Probable Sons

Children! They are a nuisance to everyone—my abomination, as you know, Jack. Why on earth they cannot be kept out of sight altogether till they reach a sensible age is what puzzles me! And I suppose if anything could make the matter worse, it is that
Sir Edward Wentworth was, as he expressed it, a "confirmed bachelor," and though during the autumn months he was quite willing to fill his house with his London friends, he was better pleased to live the greater part of the year in seclusion, occupying himself with
Slowly but surely, little Milly was advancing in her uncle's favor. Her extreme docility and great fearlessness, added to her quaintness of speech and action, attracted him greatly. He became interested in watching her little figure as it flitted to and fro, and the sunny laugh and bright childish
Milly spent a very happy afternoon at the keeper's cottage the next day and came down to dessert in the evening so full of her visit that she could talk of nothing else.
Uncle Edward, nurse and I are going shopping. Would you like us to buy you anything? We are going in the dogcart with Harris."
About a fortnight later, Sir Edward, who always opened the postbag himself, found there a letter addressed to his little niece, and sent a message to the nursery to tell her to come down to him. She arrived very surprised at the summons, as Sir Edward always wished to
Nurse, where is Miss Millicent? I haven't seen her for days. Fetch her in here this afternoon, and you go and get a little fresh air. I am well enough to be left alone now."
Major Lovell stayed a week, and Sir Edward seemed the better for his company, as far as his bodily health was concerned. But at heart, he was very wretched, and his cousin's influence was not the sort to help him.

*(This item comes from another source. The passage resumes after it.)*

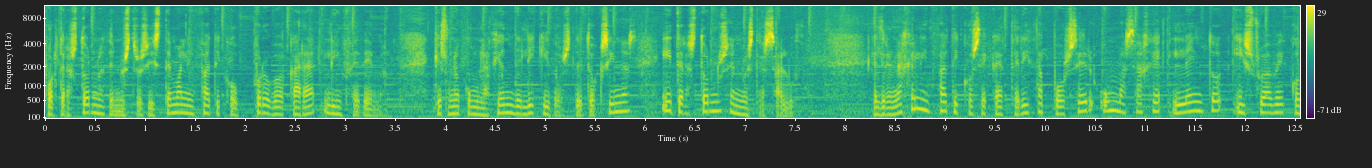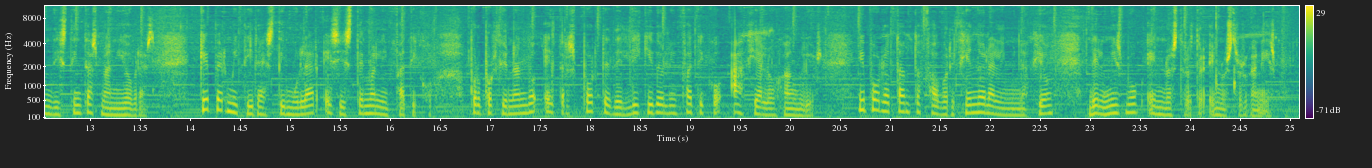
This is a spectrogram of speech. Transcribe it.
por trastornos de nuestro sistema linfático provocará linfedema, que es una acumulación de líquidos, de toxinas y trastornos en nuestra salud. El drenaje linfático se caracteriza por ser un masaje lento y suave con distintas maniobras que permitirá estimular el sistema linfático, proporcionando el transporte del líquido linfático hacia los ganglios y por lo tanto favoreciendo la eliminación del mismo en nuestro, en nuestro organismo.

When Sir Edward retired to his room that night, he paced up and down for some time in front of his little niece's picture that she had given him. His brow was knitted, and he was thinking deeply.